Quote all of the data exactly as given. Skip every picture it contains.

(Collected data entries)
--
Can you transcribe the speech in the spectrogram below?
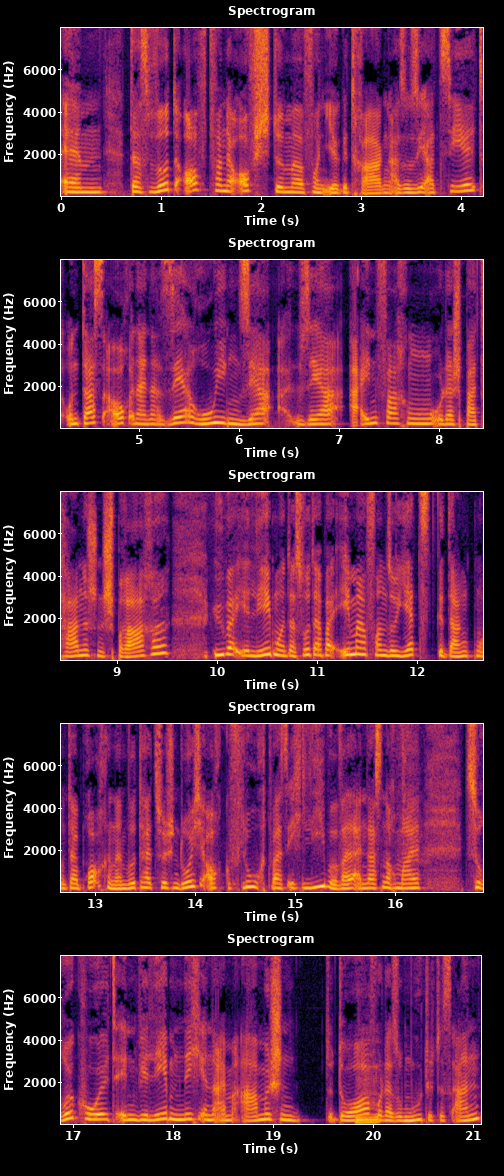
Ähm, das wird oft von der Off-Stimme von ihr getragen. Also sie erzählt und das auch in einer sehr ruhigen, sehr, sehr einfachen oder spartanischen Sprache über ihr Leben. Und das wird aber immer von so Jetzt-Gedanken unterbrochen. Dann wird halt zwischendurch auch geflucht, was ich liebe, weil ein das nochmal zurückholt in, wir leben nicht in einem amischen Dorf oder so mutet es an,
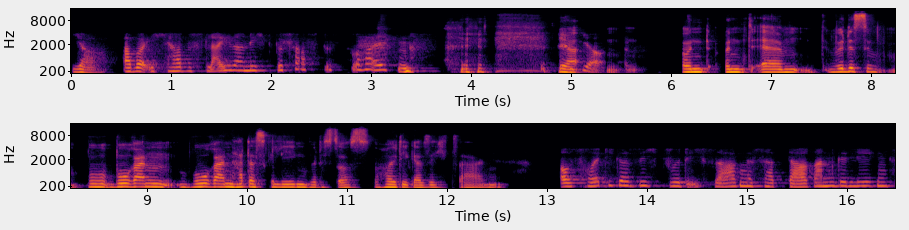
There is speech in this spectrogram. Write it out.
Ja, aber ich habe es leider nicht geschafft, es zu halten. ja. ja. Und, und ähm, würdest du, wo, woran, woran hat das gelegen, würdest du aus heutiger Sicht sagen? Aus heutiger Sicht würde ich sagen, es hat daran gelegen,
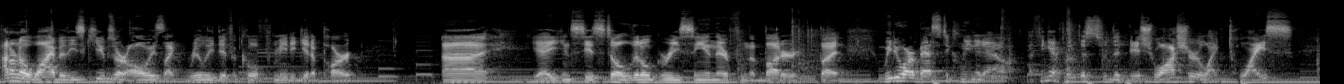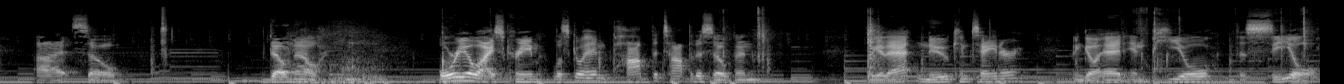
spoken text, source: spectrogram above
I don't know why, but these cubes are always like really difficult for me to get apart. Uh, yeah, you can see it's still a little greasy in there from the butter, but we do our best to clean it out. I think I put this through the dishwasher like twice, uh, so don't know. Oreo ice cream. Let's go ahead and pop the top of this open. Look at that, new container. And go ahead and peel the seal.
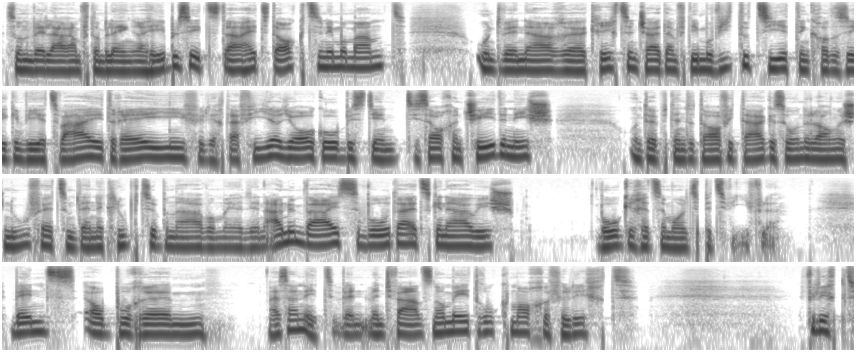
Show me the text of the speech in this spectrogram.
sondern weil er einfach am längeren Hebel sitzt. Er hat die Aktien im Moment und wenn er äh, Gerichtsentscheid einfach immer weiterzieht, dann kann das irgendwie zwei, drei, vielleicht auch vier Jahre gehen, bis die, die Sache entschieden ist. Und ob dann der David Tage so eine lange Schnaufe hat, um diesen Club zu übernehmen, wo man ja dann auch nicht weiss, wo der jetzt genau ist, wage ich jetzt einmal zu bezweifeln. Wenn es aber, ähm, weiß auch nicht, wenn, wenn die Fans noch mehr Druck machen, vielleicht, vielleicht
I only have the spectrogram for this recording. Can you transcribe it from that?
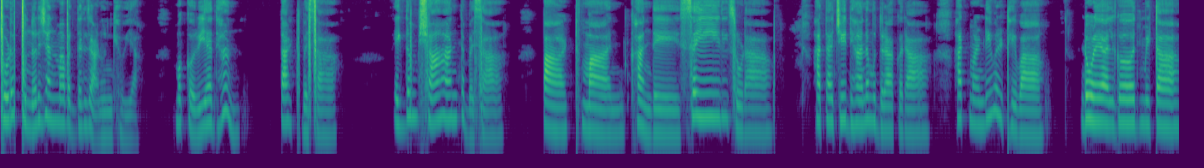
थोडं पुनर्जन्माबद्दल जाणून घेऊया. मग करूया ध्यान. ताठ बसा. एकदम शांत बसा. पाठ मान खांदे सैल सोडा. हाताची ध्यान मुद्रा करा. हात मांडीवर ठेवा. डोळे अलगद मिटा.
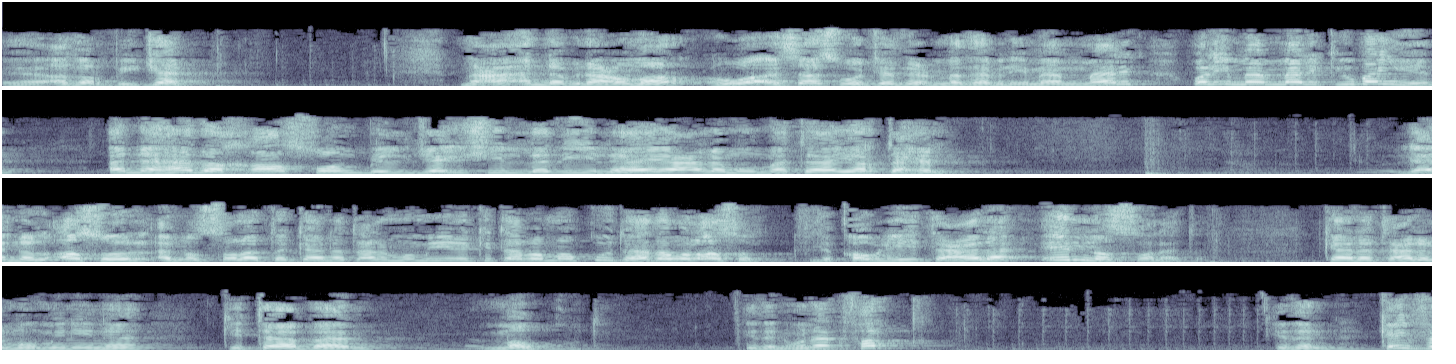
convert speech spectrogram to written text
أذربيجان. مع أن ابن عمر هو أساس وجذع مذهب الإمام مالك والإمام مالك يبين أن هذا خاص بالجيش الذي لا يعلم متى يرتحل. لأن الأصل أن الصلاة كانت على المؤمنين كتابا موقوتا هذا هو الأصل لقوله تعالى إن الصلاة كانت على المؤمنين كتابا موقوتا. إذا هناك فرق. إذا كيف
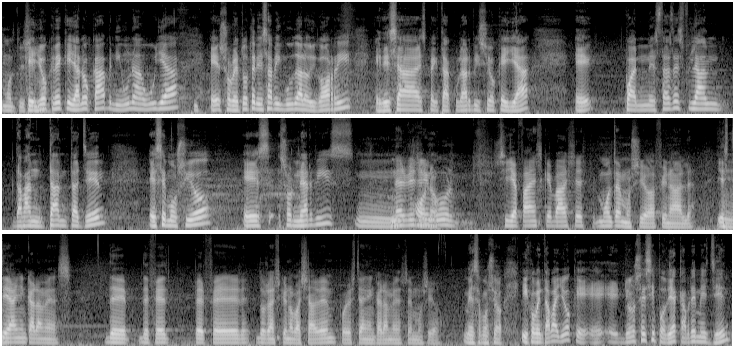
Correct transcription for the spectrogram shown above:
Moltíssim. que jo crec que ja no cap ni una ulla, eh, sobretot en aquesta avinguda a l'Oigorri, en aquesta espectacular visió que hi ha. Eh, quan estàs desfilant davant tanta gent, és emoció, és, són nervis, mm, nervis o ningú, no? sí, ja fa anys que baixes, molta emoció al final, i este mm. any encara més. De, de fet, per fer dos anys que no baixàvem, pues este any encara més emoció. Més emoció. I comentava jo que eh, eh, jo no sé si podria cabre més gent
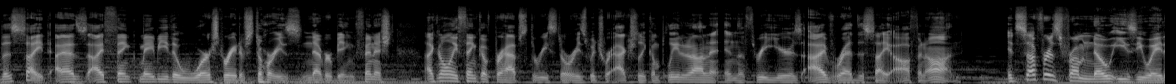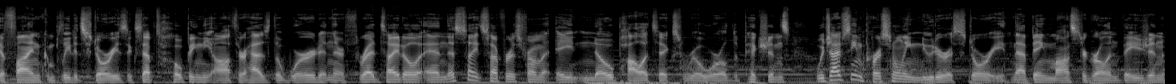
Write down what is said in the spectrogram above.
this site has, I think, maybe the worst rate of stories never being finished. I can only think of perhaps three stories which were actually completed on it in the three years I've read the site off and on. It suffers from no easy way to find completed stories except hoping the author has the word in their thread title, and this site suffers from a no politics real world depictions, which I've seen personally neuter a story, that being Monster Girl Invasion,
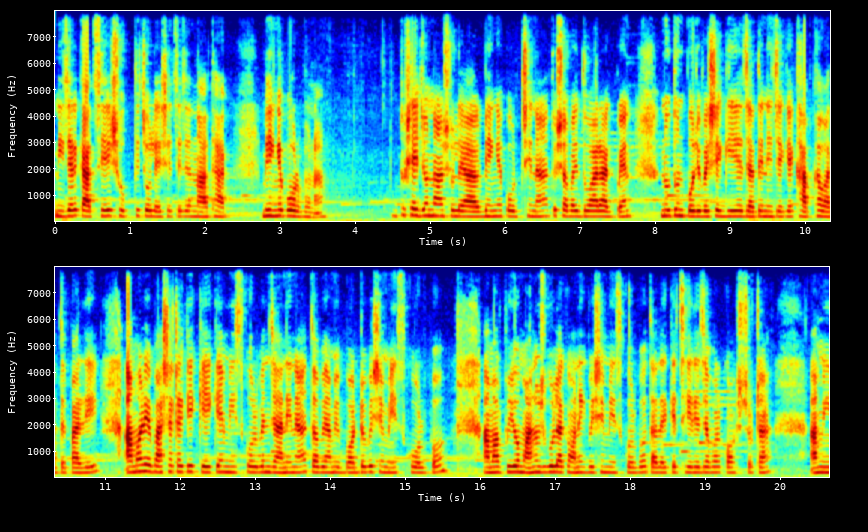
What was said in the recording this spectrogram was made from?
নিজের কাছে শক্তি চলে এসেছে যে, না থাক, ভেঙে পড়ব না। তো সেই জন্য আসলে আর ভেঙে পড়ছি না। তো সবাই দোয়া রাখবেন, নতুন পরিবেশে গিয়ে যাতে নিজেকে খাপ খাওয়াতে পারি। আমার এই বাসাটাকে কে কে মিস করবেন জানি না, তবে আমি বড্ড বেশি মিস করব। আমার প্রিয় মানুষগুলোকে অনেক বেশি মিস করব, তাদেরকে ছেড়ে যাওয়ার কষ্টটা আমি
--
_SOLVED PROBLEM_.
Can you transcribe the speech in the spectrogram below?
Ähm, das wird oft von der Off-Stimme von ihr getragen. Also sie erzählt und das auch in einer sehr ruhigen, sehr, sehr einfachen oder spartanischen Sprache über ihr Leben. Und das wird aber immer von so Jetzt-Gedanken unterbrochen. Dann wird halt zwischendurch auch geflucht, was ich liebe, weil ein das nochmal zurückholt in, wir leben nicht in einem amischen Dorf oder so mutet es an,
There is speech in this spectrogram. Write it out.
Ja, aber ich habe es leider nicht geschafft, es zu halten. ja. ja. Und, und ähm, würdest du, wo, woran, woran hat das gelegen, würdest du aus heutiger Sicht sagen? Aus heutiger Sicht würde ich sagen, es hat daran gelegen,
spoken text, source: spectrogram above
I don't know why, but these cubes are always like really difficult for me to get apart. Uh, yeah, you can see it's still a little greasy in there from the butter, but we do our best to clean it out. I think I put this through the dishwasher like twice, uh, so don't know. Oreo ice cream. Let's go ahead and pop the top of this open. Look at that, new container. And go ahead and peel the seal.
Show me the text of the speech in this spectrogram.
sondern weil er einfach am längeren Hebel sitzt. Er hat die Aktien im Moment und wenn er äh, Gerichtsentscheid einfach immer weiterzieht, dann kann das irgendwie zwei, drei, vielleicht auch vier Jahre gehen, bis die, die Sache entschieden ist. Und ob dann der David Tage so eine lange Schnaufe hat, um diesen Club zu übernehmen, wo man ja dann auch nicht weiss, wo der jetzt genau ist, wage ich jetzt einmal zu bezweifeln. Wenn es aber, ähm, weiß auch nicht, wenn, wenn die Fans noch mehr Druck machen, vielleicht, vielleicht
I only have the spectrogram for this recording. Can you transcribe it from that?
थोडं पुनर्जन्माबद्दल जाणून घेऊया. मग करूया ध्यान. ताठ बसा. एकदम शांत बसा. पाठ मान खांदे सैल सोडा. हाताची ध्यान मुद्रा करा. हात मांडीवर ठेवा. डोळे अलगद मिटा.
convert speech spectrogram to written text
أذربيجان. مع أن ابن عمر هو أساس وجذع مذهب الإمام مالك والإمام مالك يبين أن هذا خاص بالجيش الذي لا يعلم متى يرتحل. لأن الأصل أن الصلاة كانت على المؤمنين كتابا موقوتا هذا هو الأصل لقوله تعالى إن الصلاة كانت على المؤمنين كتابا موقوتا. إذا هناك فرق. إذا كيف
Correct transcription for the spectrogram shown above:
Moltíssim. que jo crec que ja no cap ni una ulla, eh, sobretot en aquesta avinguda a l'Oigorri, en aquesta espectacular visió que hi ha. Eh, quan estàs desfilant davant tanta gent, és emoció, és, són nervis, mm, nervis o ningú, no? sí, ja fa anys que baixes, molta emoció al final, i este mm. any encara més. De, de fet, per fer dos anys que no baixàvem, pues este any encara més emoció. Més emoció. I comentava jo que eh, eh, jo no sé si podria cabre més gent
Write down what is said in the spectrogram above.
this site has, I think, maybe the worst rate of stories never being finished. I can only think of perhaps three stories which were actually completed on it in the three years I've read the site off and on. It suffers from no easy way to find completed stories except hoping the author has the word in their thread title, and this site suffers from a no politics real world depictions, which I've seen personally neuter a story, that being Monster Girl Invasion,
What was said in the recording this spectrogram was made from?
নিজের কাছে শক্তি চলে এসেছে যে, না থাক, ভেঙে পড়ব না। তো সেই জন্য আসলে আর ভেঙে পড়ছি না। তো সবাই দোয়া রাখবেন, নতুন পরিবেশে গিয়ে যাতে নিজেকে খাপ খাওয়াতে পারি। আমার এই বাসাটাকে কে কে মিস করবেন জানি না, তবে আমি বড্ড বেশি মিস করব। আমার প্রিয় মানুষগুলোকে অনেক বেশি মিস করব, তাদেরকে ছেড়ে যাওয়ার কষ্টটা আমি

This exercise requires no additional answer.